If you've played the terrific Thimbleweed Park [$9.99], you'll know that's a great adventure game. What you probably also know if you've read any coverage on the game is that the game is usually talked about within the context of nostalgia, especially given how the team behind it includes people who worked at Lucasarts and are behind some of the greatest adventure games ever. In a recent interview though, Jenn Sandercock, a game designer involved in Thimbleweed Park's development, cautioned against having nostalgia be the linchpin of any discussion on adventure games and talked about how you can use the same mechanics as older games and still allow the genre to progress.

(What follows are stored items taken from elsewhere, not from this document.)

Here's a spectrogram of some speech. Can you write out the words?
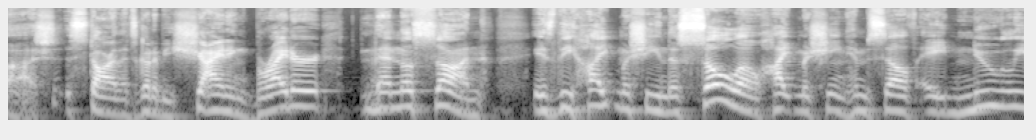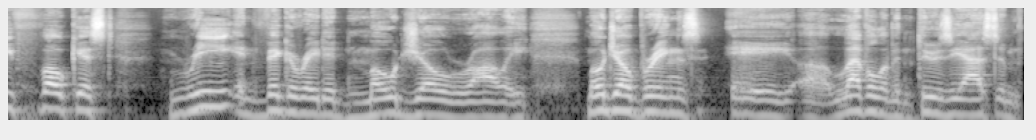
uh, star that's going to be shining brighter than the sun is the hype machine, the solo hype machine himself, a newly focused, reinvigorated Mojo Rawley. Mojo brings a uh, level of enthusiasm,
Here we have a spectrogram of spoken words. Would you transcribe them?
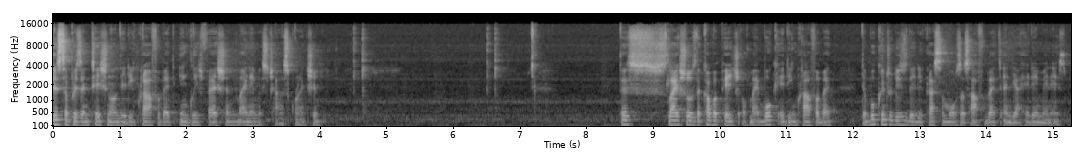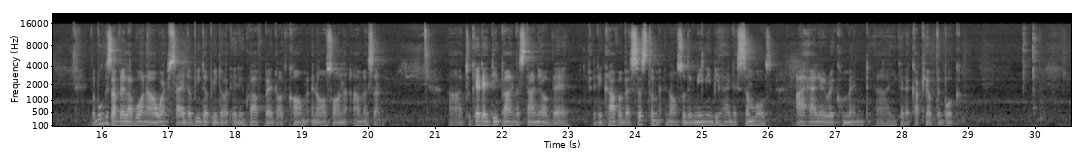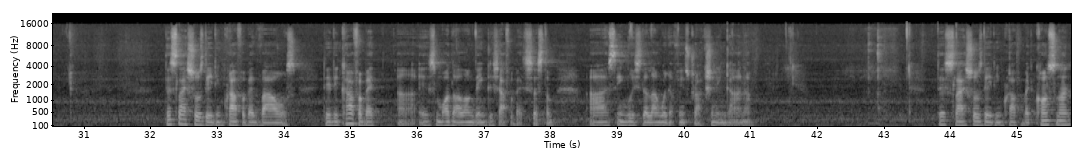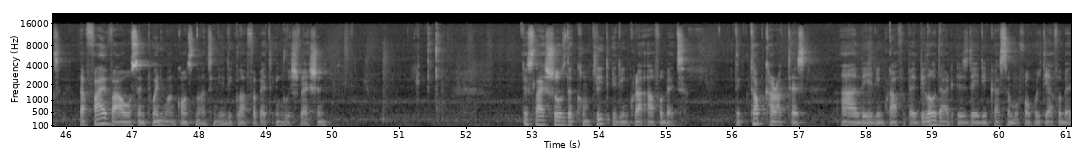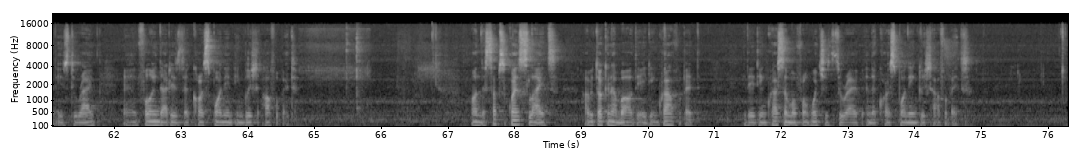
This is a presentation on the Adinkra Alphabet English version. My name is Charles Crunchy. This slide shows the cover page of my book, Adinkra Alphabet. The book introduces the Adinkra symbols as alphabet and their hidden meanings. The book is available on our website, www.adinkraalphabet.com, and also on Amazon. Uh, to get a deeper understanding of the Adinkra alphabet system and also the meaning behind the symbols, I highly recommend uh, you get a copy of the book. This slide shows the Adinkra alphabet vowels. The Adinkra alphabet uh, is modeled along the English alphabet system as English the language of instruction in Ghana. This slide shows the Adinkra alphabet consonants. There are 5 vowels and 21 consonants in the Adinkra alphabet English version. This slide shows the complete Adinkra alphabet. The top characters are the Adinkra alphabet. Below that is the Adinkra symbol from which the alphabet is derived and following that is the corresponding English alphabet. On the subsequent slides, I'll be talking about the Adinkra alphabet, the Adinkra symbol from which it's derived, and the corresponding English alphabet.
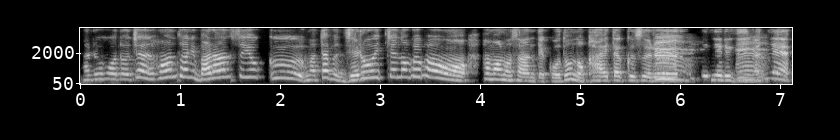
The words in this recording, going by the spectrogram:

After pointing out that the team behind the game includes people newer to the industry (and not just the Lucasfilm alumni), she talks about how adventure games have been evolving like any other genre, but many often dismiss games like Thimbleweed Park as simply a throwback game that only hardcore adventure gamers will love. First person shooters, she points out, have tweaked their mechanics but at their core are still the same games as many years ago, just like adventure games. And yet people don’t often separate content or implementation issues in adventure games from those core mechanics like they do in other genres. A very interesting interview that raises some important points on how adventure games always seemed to be critiqued in the contest of nostalgia.

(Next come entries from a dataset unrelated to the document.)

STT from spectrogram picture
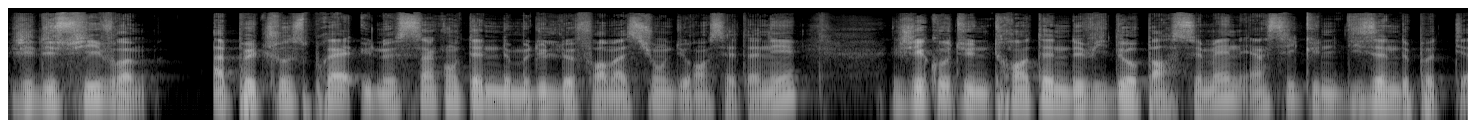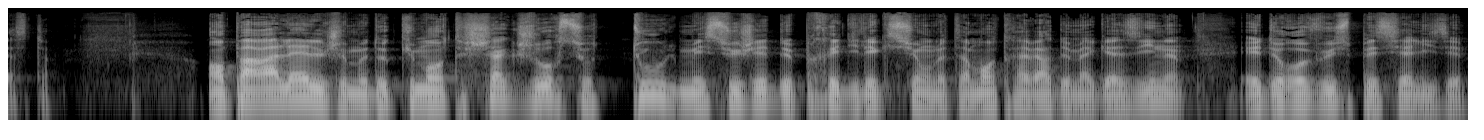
J'ai dû suivre, à peu de choses près, une cinquantaine de modules de formation durant cette année. J'écoute une trentaine de vidéos par semaine ainsi qu'une dizaine de podcasts. En parallèle, je me documente chaque jour sur tous mes sujets de prédilection, notamment à travers de magazines et de revues spécialisées.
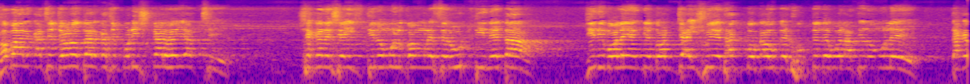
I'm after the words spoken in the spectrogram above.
সবার কাছে, জনতার কাছে পরিষ্কার হয়ে যাচ্ছে। সেখানে সেই তৃণমূল কংগ্রেসের উঠতি নেতা, যিনি বলেন যে দরজায় শুয়ে থাকব, কাউকে ঢুকতে দেবো না তৃণমূলে, তাকে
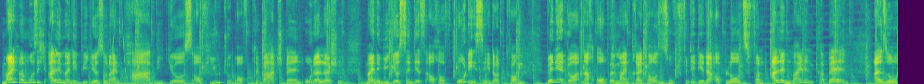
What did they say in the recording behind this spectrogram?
Manchmal muss ich alle meine Videos oder ein paar Videos auf YouTube auf Privat stellen oder löschen. Meine Videos sind jetzt auch auf odyssey.com. Wenn ihr dort nach OpenMind 3000 sucht, findet ihr da Uploads von allen meinen Kabellen. Also,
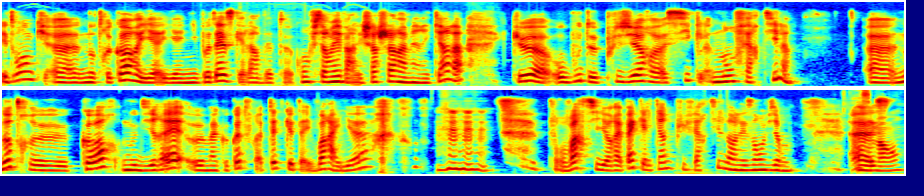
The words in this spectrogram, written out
Et donc, euh, notre corps, il y, a, une hypothèse qui a l'air d'être confirmée par les chercheurs américains, là, que euh, bout de plusieurs cycles non fertiles, euh, notre corps nous dirait euh, Ma cocotte, ferait peut-être que tu ailles voir ailleurs pour voir s'il n'y aurait pas quelqu'un de plus fertile dans les environs. Ah, euh, marrant.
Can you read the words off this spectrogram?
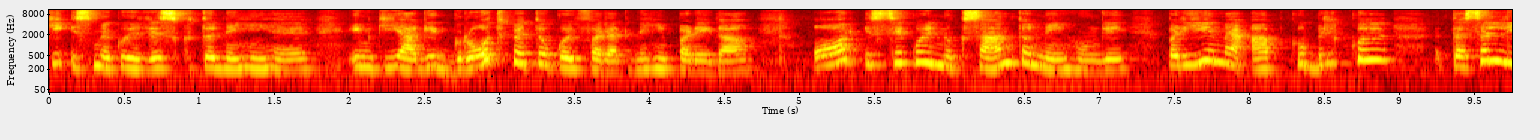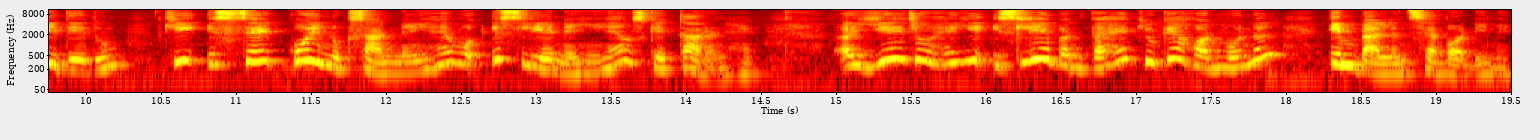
कि इसमें कोई रिस्क तो नहीं है, इनकी आगे ग्रोथ पे तो कोई फ़र्क नहीं पड़ेगा और इससे कोई नुकसान तो नहीं होंगे। पर ये मैं आपको बिल्कुल तसल्ली दे दूँ कि इससे कोई नुकसान नहीं है, वो इसलिए नहीं है, उसके कारण है। ये जो है, ये इसलिए बनता है क्योंकि हार्मोनल इम्बैलेंस है बॉडी में।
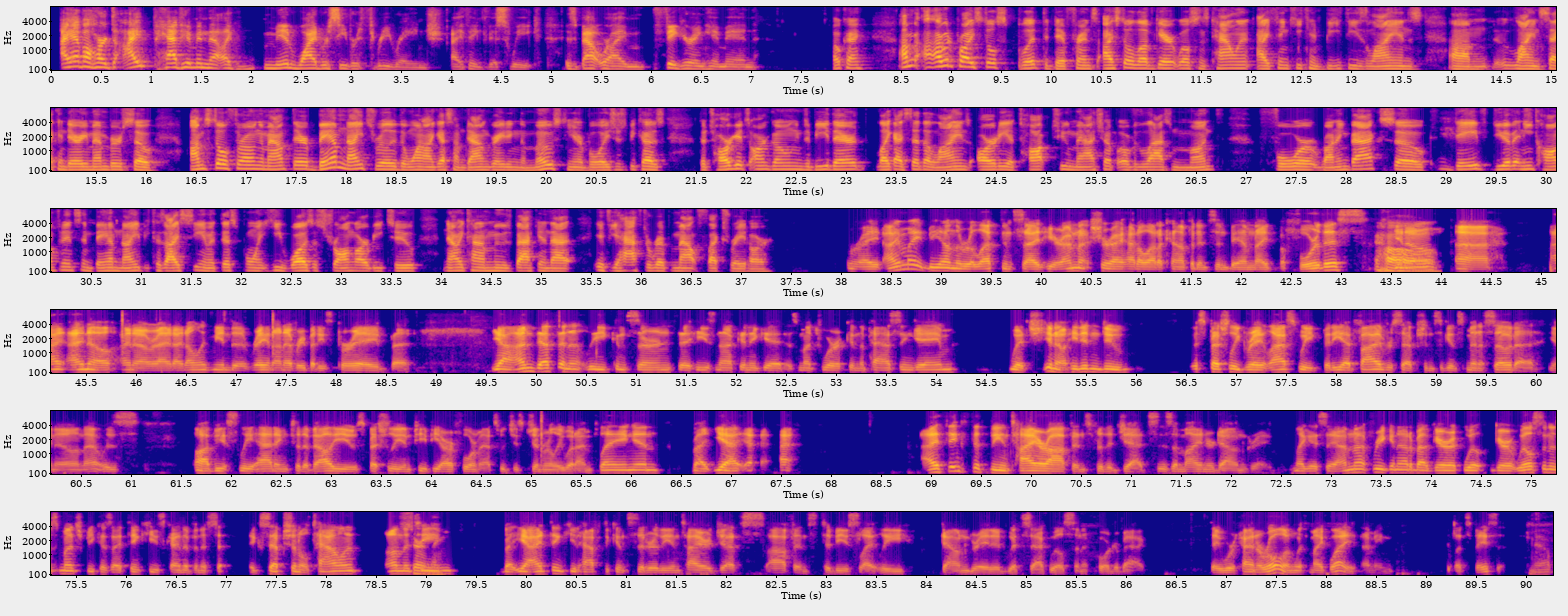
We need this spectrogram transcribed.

[via Gamasutra]

  • http://www.threeboy.com threeboy

    Metal Gear solid is just a cool version of Pacman.

  • jabbasoft

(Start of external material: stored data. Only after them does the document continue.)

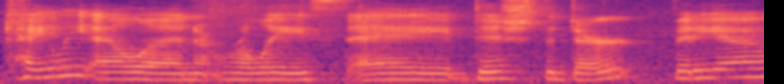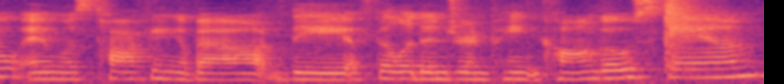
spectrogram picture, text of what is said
Kaylee Ellen released a Dish the Dirt video and was talking about the philodendron pink Congo scam.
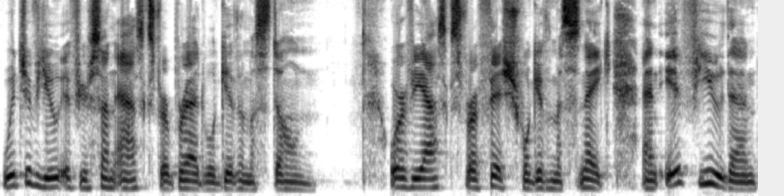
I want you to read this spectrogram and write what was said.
Which of you, if your son asks for bread, will give him a stone? Or if he asks for a fish, will give him a snake? And if you then,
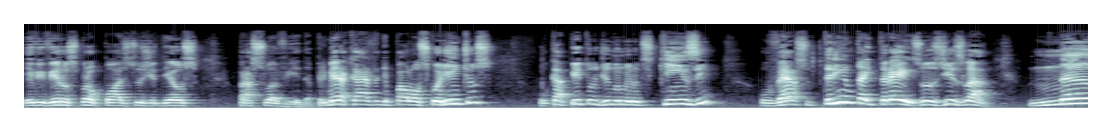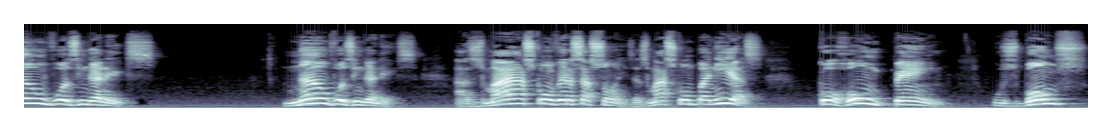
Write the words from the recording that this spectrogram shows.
e viver os propósitos de Deus para a sua vida. Primeira carta de Paulo aos Coríntios, o capítulo de número 15, o verso 33 nos diz lá: Não vos enganeis. Não vos enganeis. As más conversações, as más companhias corrompem os bons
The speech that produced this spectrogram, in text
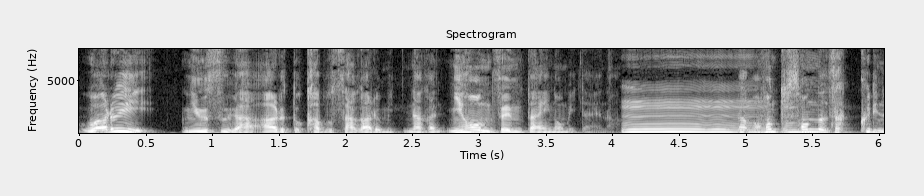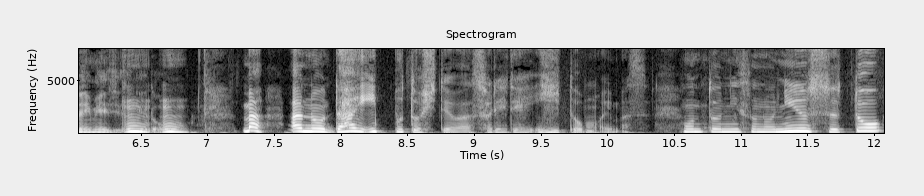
悪いニュースがあると株下がるみなんか日本全体のみたいな、うーんなんか本当そんなざっくりなイメージですけど、うんうん、まああの第一歩としてはそれでいいと思います。本当にそのニュースと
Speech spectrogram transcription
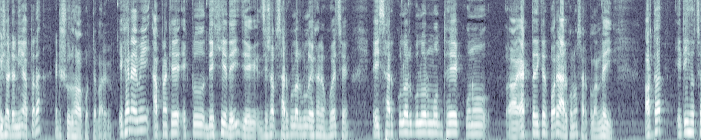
বিষয়টা নিয়ে আপনারা এটি শুরু হওয়া করতে পারেন। এখানে আমি আপনাকে একটু দেখিয়ে দেই যে যেসব সার্কুলারগুলো এখানে হয়েছে, এই সার্কুলারগুলোর মধ্যে কোনো এক তারিখের পরে আর কোনো সার্কুলার নেই। অর্থাৎ এটি হচ্ছে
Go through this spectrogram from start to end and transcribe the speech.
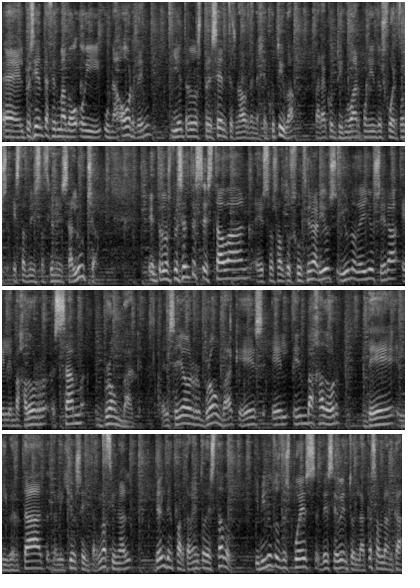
Eh, el presidente ha firmado hoy una orden y entre los presentes una orden ejecutiva para continuar poniendo esfuerzos esta administración en esa lucha. Entre los presentes estaban esos altos funcionarios y uno de ellos era el embajador Sam Brownback. El señor Brownback es el embajador de Libertad Religiosa Internacional del Departamento de Estado. Y minutos después de ese evento en la Casa Blanca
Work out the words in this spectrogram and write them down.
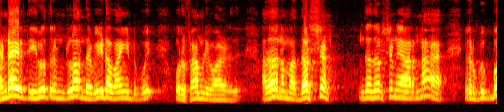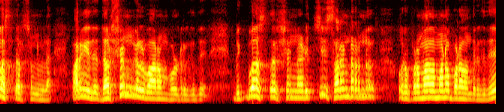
ரெண்டாயிரத்தி இருபத்தி ரெண்டில் அந்த வீடை வாங்கிட்டு போய் ஒரு ஃபேமிலி வாழுது. அதாவது நம்ம தர்ஷன். இந்த தர்ஷன் யாருன்னா இவர் பிக் பாஸ் தர்ஷன் இல்லை. பாருங்கள் இது தர்ஷன்கள் வாரம் போல் இருக்குது பிக் பாஸ் தர்ஷன் நடித்து சரண்டர்னு ஒரு பிரமாதமான படம் வந்திருக்குது.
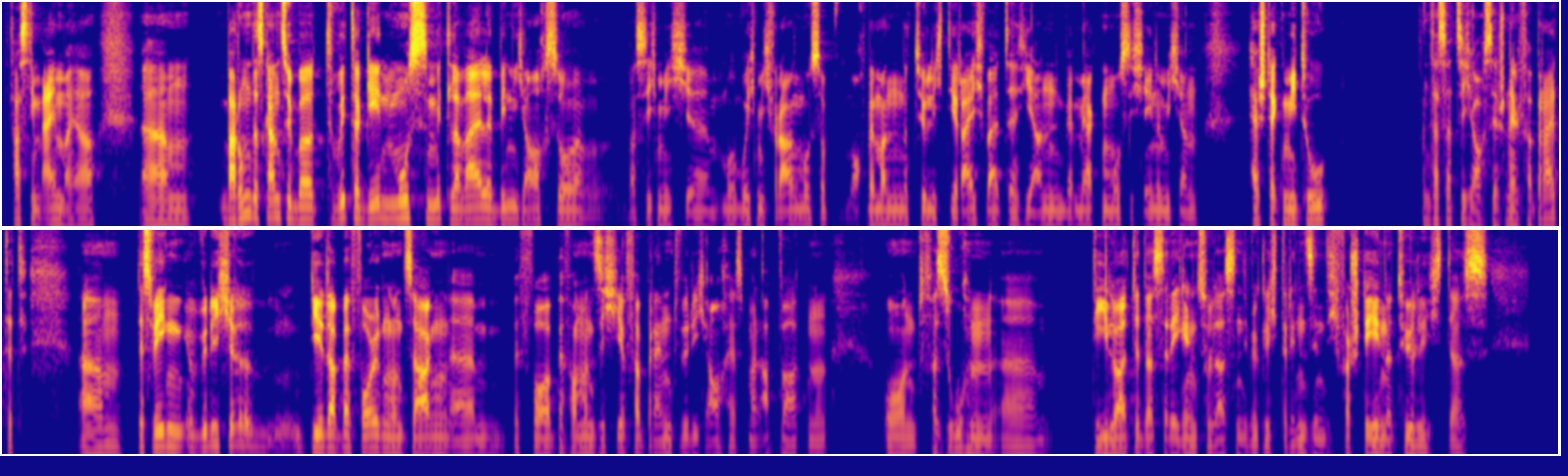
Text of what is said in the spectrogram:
fast im Eimer. Ja. Ähm, warum das Ganze über Twitter gehen muss, mittlerweile bin ich auch so, was ich mich, äh, wo ich mich fragen muss, ob, auch wenn man natürlich die Reichweite hier anmerken muss, ich erinnere mich an Hashtag MeToo. Und das hat sich auch sehr schnell verbreitet. Ähm, deswegen würde ich äh, dir dabei folgen und sagen, ähm, bevor, bevor man sich hier verbrennt, würde ich auch erstmal abwarten und versuchen, äh, die Leute das regeln zu lassen, die wirklich drin sind. Ich verstehe natürlich, dass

    Forza Horizon 3 is a cool version of Outrun ;). I will be buying Thimbleweed Park but this year there are so many great games I have weeks/months of stuff queued up and waiting to be enjoyed so will return to this over Christmas. Mixed love and dislike for some of the old SCUMM games, DOTT remains my fave game for audio effects (ah, ripping the samples and putting them on my old Nokia phone...) and voice acting. Didn't get on with the later Monkey Island ones, but just personal preference.

    • chuckfinley

      I am still trying to recover from the iOS 11 culling. I've got a huge back log on my iPad that if I dare update, I lose. (Not loose for the unwashed).

      It's made me seriously consider moving to GOG/Steam for the majority of my game purchases.

      I understand the devs choosing not to put resources into updating a legacy game. But F@&k Rockstar and other publishers who let good games die a game of neglect.

      iOS 11 is the begin of the end of my mobile gaming.

      Oh and screw Fishlabs for their support of the latest versions of GOF which pale compared to originals.

      Caveat Marketor (sic)

      • metalcasket

        What the hell are you on about? Rockstar? All of their apps are 64-bit and (other than San Andreas) have been forever. If there's any iOS developer/publisher that has to be commended for making sure their games are never lost in the shuffle, it's Rockstar.